Work instruction:
Without changing a word, repeat the data, and include no pictures.

Data records
****************

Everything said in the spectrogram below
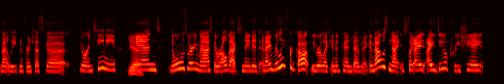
Matt Lieb and Francesca Fiorentini, yeah, and no one was wearing masks. They were all vaccinated, and I really forgot we were like in a pandemic, and that was nice. Like I, I do appreciate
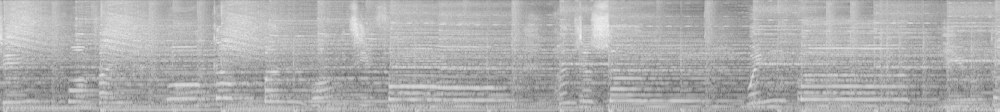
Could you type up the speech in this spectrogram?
轉荒廢，禍金奔往接貨，憑着信永不搖動。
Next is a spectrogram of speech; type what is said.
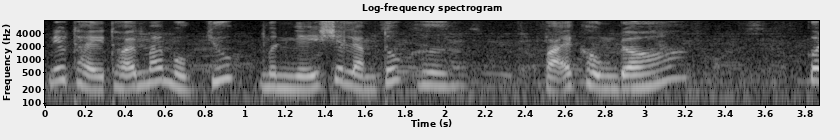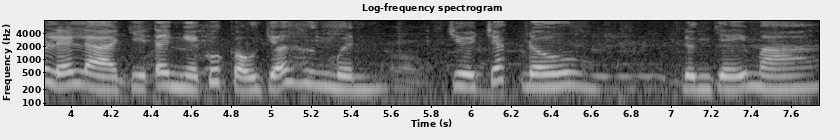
Nếu thầy thoải mái một chút, Mình nghĩ sẽ làm tốt hơn. Phải không đó? Có lẽ là vì tay nghề của cậu giỏi hơn mình. Chưa chắc đâu. Đừng vậy mà.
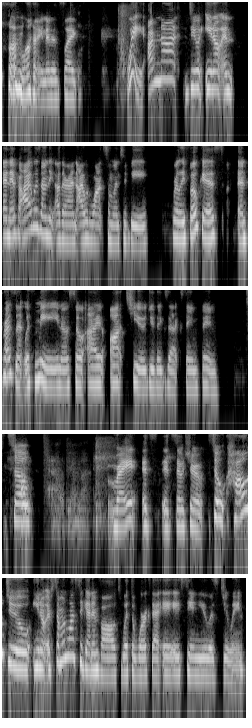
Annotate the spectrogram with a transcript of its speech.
online. And it's like, wait, I'm not doing, you know, and, and if I was on the other end, I would want someone to be really focused and present with me, you know, so I ought to do the exact same thing. So, right it's it's so true so how do you know if someone wants to get involved with the work that aacnu is doing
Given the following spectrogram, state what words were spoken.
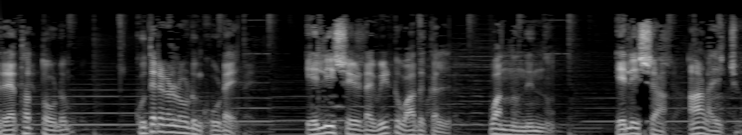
രഥത്തോടും കുതിരകളോടും കൂടെ എലീശയുടെ വീട്ടുവാതുക്കൽ വന്നു നിന്നു. എലീഷ ആളയച്ചു.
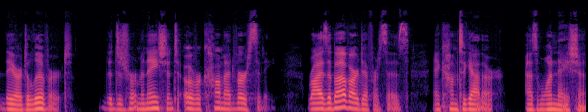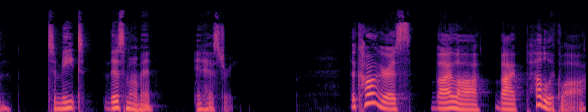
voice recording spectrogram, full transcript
they are delivered, the determination to overcome adversity, rise above our differences, and come together as one nation to meet this moment in history. The Congress, by law, by public law,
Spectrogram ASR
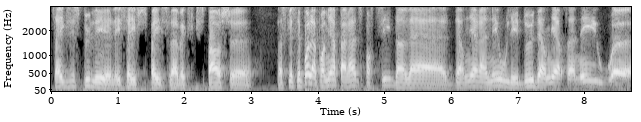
ça existe plus les, les safe space là avec ce qui se passe. euh, parce que c'est pas la première parade sportive dans la dernière année ou les deux dernières années où euh,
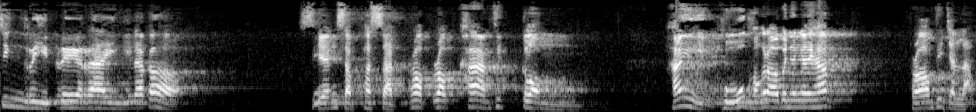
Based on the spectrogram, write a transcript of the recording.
จิ้งหรีดเรไรอย่างนี้แล้วก็เสียงสัพพสัตว์รอบๆข้างที่กล่อม ให้หูของเราเป็นยังไงครับ พร้อมที่จะหลับ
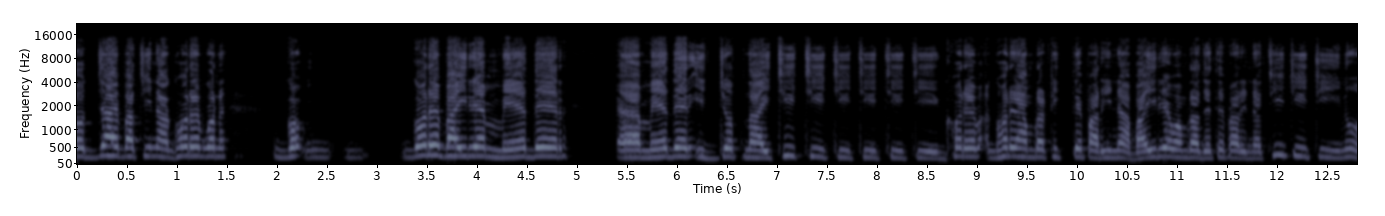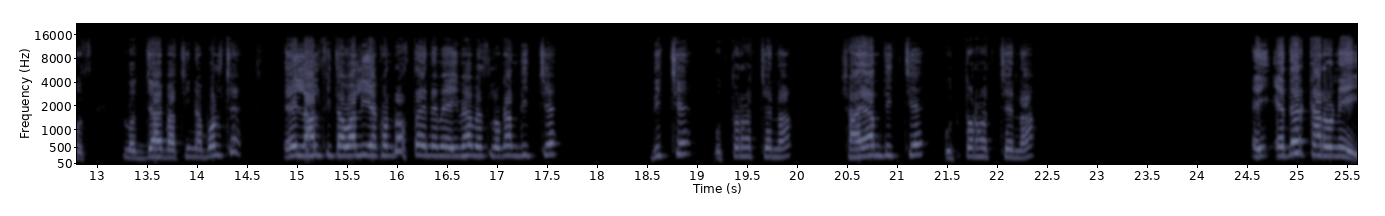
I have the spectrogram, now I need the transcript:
লজ্জায় বাঁচি না, ঘরে ঘরে বাইরে মেয়েদের মেয়েদের ইজ্জত নাই চি চি চি চি চি চি ঘরে ঘরে আমরা টিকতে পারি না, বাইরেও আমরা যেতে পারি না চি চি চি ইনুস, লজ্জায় বাঁচি না, বলছে, এই লাল ফিতাওয়ালি এখন রাস্তায় নেমে এইভাবে স্লোগান দিচ্ছে? দিচ্ছে, উত্তর হচ্ছে না, সায়ান দিচ্ছে, উত্তর হচ্ছে না। এই এদের কারণেই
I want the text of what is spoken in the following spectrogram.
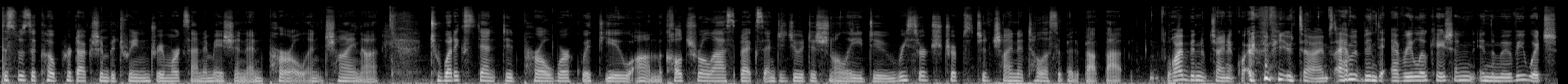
This was a co production between DreamWorks Animation and Pearl in China. To what extent did Pearl work with you on the cultural aspects, and did you additionally do research trips to China? Tell us a bit about that. Well, I've been to China quite a few times. I haven't been to every location in the movie, which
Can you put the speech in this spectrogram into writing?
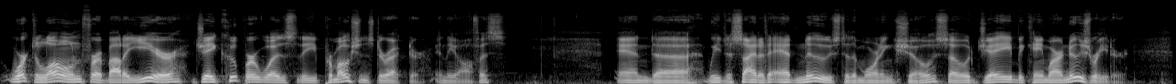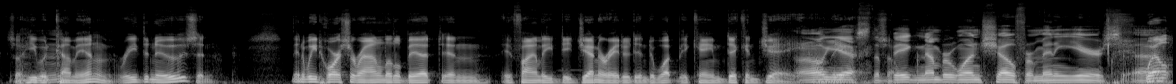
worked alone for about a year. Jay Cooper was the promotions director in the office. And uh, we decided to add news to the morning show. So Jay became our newsreader. So he would come in and read the news, and then we'd horse around a little bit, and it finally degenerated into what became Dick and Jay. Oh yes, the So- big number one show for many years. Uh, Well,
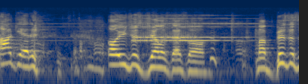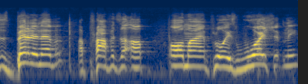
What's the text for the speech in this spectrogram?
I'll get it. Oh, you're just jealous, that's all. My business is better than ever. My profits are up. All my employees worship me.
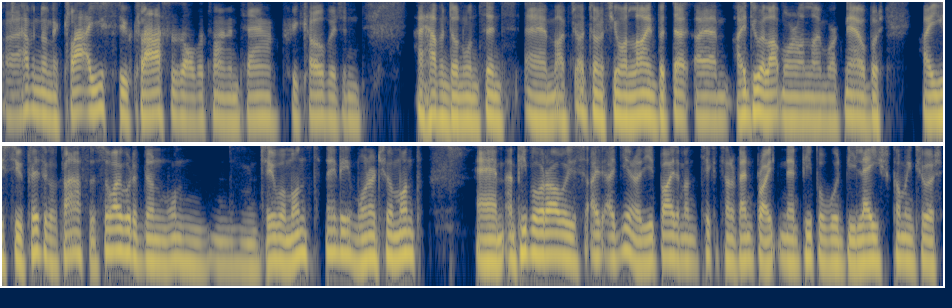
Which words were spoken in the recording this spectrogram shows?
I haven't done a class. I used to do classes all the time in town pre-COVID, and I haven't done one since. Um, I've, I've done a few online, but that um, I do a lot more online work now. But I used to do physical classes, so I would have done one, two a month, maybe one or two a month. Um, and people would always, I, I, you know, you'd buy them on tickets on Eventbrite, and then people would be late coming to it,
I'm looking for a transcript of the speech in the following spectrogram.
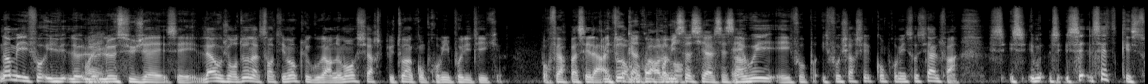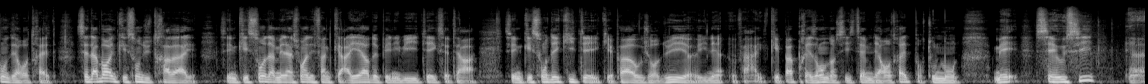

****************

Response to this task:
Everything said in the spectrogram below
Matt Lieb and Francesca Fiorentini, yeah, and no one was wearing masks. They were all vaccinated, and I really forgot we were like in a pandemic, and that was nice. Like I, I do appreciate
Could you type up the speech in this spectrogram?
轉荒廢，禍金奔往接貨，憑着信永不搖動。
Next is a spectrogram of speech; type what is said.
Nếu thầy thoải mái một chút, Mình nghĩ sẽ làm tốt hơn. Phải không đó? Có lẽ là vì tay nghề của cậu giỏi hơn mình. Chưa chắc đâu. Đừng vậy mà.
Annotate the spectrogram with a transcript of its speech.
online. And it's like, wait, I'm not doing, you know, and, and if I was on the other end, I would want someone to be really focused and present with me, you know, so I ought to do the exact same thing. So, right it's it's so true so how do you know if someone wants to get involved with the work that aacnu is doing
Given the following spectrogram, state what words were spoken.
രഥത്തോടും കുതിരകളോടും കൂടെ എലീശയുടെ വീട്ടുവാതുക്കൽ വന്നു നിന്നു. എലീഷ ആളയച്ചു.
voice recording spectrogram, full transcript
they are delivered, the determination to overcome adversity, rise above our differences, and come together as one nation to meet this moment in history. The Congress, by law, by public law,
Spectrogram ASR
ça existe plus les, les safe space là avec ce qui se passe. euh, parce que c'est pas la première parade sportive dans la dernière année ou les deux dernières années où euh,
Based on the spectrogram, write a transcript of the recording.
จิ้งหรีดเรไรอย่างนี้แล้วก็เสียงสัพพสัตว์รอบๆข้างที่กล่อม ให้หูของเราเป็นยังไงครับ พร้อมที่จะหลับ
I have the spectrogram, now I need the transcript:
লজ্জায় বাঁচি না, ঘরে ঘরে বাইরে মেয়েদের মেয়েদের ইজ্জত নাই চি চি চি চি চি চি ঘরে ঘরে আমরা টিকতে পারি না, বাইরেও আমরা যেতে পারি না চি চি চি ইনুস, লজ্জায় বাঁচি না, বলছে, এই লাল ফিতাওয়ালি এখন রাস্তায় নেমে এইভাবে স্লোগান দিচ্ছে? দিচ্ছে, উত্তর হচ্ছে না, সায়ান দিচ্ছে, উত্তর হচ্ছে না। এই এদের কারণেই
I want the text of what is spoken in the following spectrogram.
This was a co production between DreamWorks Animation and Pearl in China. To what extent did Pearl work with you on the cultural aspects, and did you additionally do research trips to China? Tell us a bit about that. Well, I've been to China quite a few times. I haven't been to every location in the movie, which
Can you put the speech in this spectrogram into writing?
worked alone for about a year. Jay Cooper was the promotions director in the office. And uh, we decided to add news to the morning show. So Jay became our newsreader. So he would come in and read the news, and then we'd horse around a little bit, and it finally degenerated into what became Dick and Jay. Oh yes, the So- big number one show for many years. Uh, Well,
What's the text for the speech in this spectrogram?
I'll get it. Oh, you're just jealous, that's all. My business is better than ever. My profits are up. All my employees worship me.
Which words were spoken in the recording this spectrogram shows?
I haven't done a class. I used to do classes all the time in town pre-COVID, and I haven't done one since. Um, I've, I've done a few online, but that um, I do a lot more online work now. But I used to do physical classes, so I would have done one, two a month, maybe one or two a month. Um, and people would always, I, I, you know, you'd buy them on tickets on Eventbrite, and then people would be late coming to it,
I'm looking for a transcript of the speech in the following spectrogram.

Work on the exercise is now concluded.